Sunday, July 3, 2011
There was a brand of oz rock in the 80's and early 90's which was a slithering, beer drenched, sweat stained, evil as fuck cool. Descendants of the Birthday Party, this brand of rock n' roll was fierce and unrelenting and the best exponents of it was the Beasts of Bourbon. It helped that they liked to explore the darks side of life and featured one of Australia's greatest front men of all time, Tex Perkins. As Henry Rollins said famously "Mick Jagger wishes he were Tex Perkins." Perkins found mainstream fame in the Cruel Sea but when he was with the Beasts, it was like he was off the leash. I remember the first time I saw them and Perkins spent his time spitting on the front row in contempt for their lethargic reaction to the Beasts spectacle.
The Beasts have many great songs but Chase the Dragon is their masterpiece, a concise tour de force exploring the unsavoury world of smack and drug trafficking. Fueled by a lightening riff and featuring one of the greatest rhymes of all time (souvenir with Kampuchea), this is a mean, underhanded fight of a song. This song makes me want to drink beer and fuck with people. This song makes me want to pump my fist in the air and praise Satan. But most of all, this song wants me to turn the volume way up and revel in the pure brute force of ugly rock n' roll.

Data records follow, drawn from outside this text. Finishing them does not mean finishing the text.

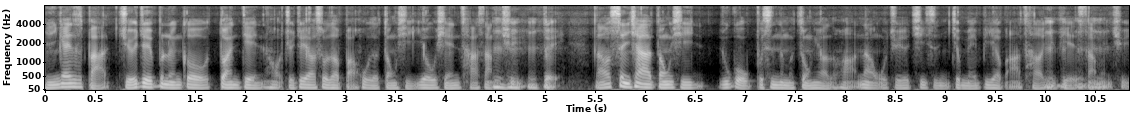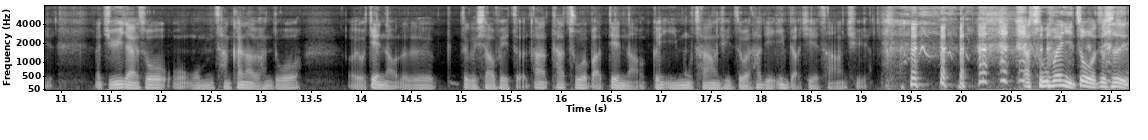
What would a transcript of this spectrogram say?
你应该是把绝对不能够断电，然后绝对要受到保护的东西优先插上去。对，然后剩下的东西如果不是那么重要的话，那我觉得其实你就没必要把它插到 UPS 上面去。那举例来说，我我们常看到有很多。呃，有电脑的这个消费者，他他除了把电脑跟荧幕插上去之外，他连印表机也插上去。那除非你做的就是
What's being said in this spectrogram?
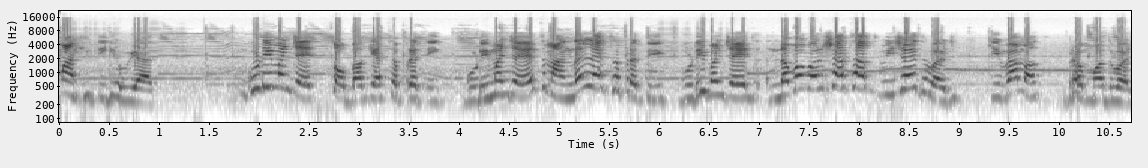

Saturday, July 2, 2011
When it comes to Archers it's always a toss up between Web in Front, Wrong and Scenic Pastures. I probably should have put Scenic Pastures because I love that song so much and Web in Front is so obvious because it's their most famous song but there you go. Web always tends to win as two of my favourite lines ever written are in this song. They are:
You're not the one who let me down, but thanks for offering.
And there's a chance that things will get weird, yeah that's a possibility.
Huh? What I love about these lines is that they are so mundane in some respects but perfectly convey the sense of confusion, disappointment and bitterness that you feel in certain situations. Archers were always seen as the working man's band, the quality indie band that never really broke widely (as is evidenced by their current reunion tour which is only happening on weekends because they all have day jobs). I actually think they're a bit to weird and challenging for mainstream indie fans but that's their loss - the Archers of Loaf are the greatest band most people have never heard.
Friday, July 1, 2011
Hidden towards the end of Happy Songs, could this be Mogwai's simplest and most moving song? Revolving around a plaintive and simple piano motif, this songs aches and speaks in a way that only the best music can. That it is an instrumental track speaks volumes of the genius of Mogwai who can use either distorted brute force or a single piano to the same effect - an emotive force that sweeps the listener into their own introspective space. Whenever I hear those opening notes my heartbeat slows, a chill goes up my spine and my gaze turns inward. I can't explain it but this song just moves me in ways that haunts my dreams. Remember to play this one at my funeral.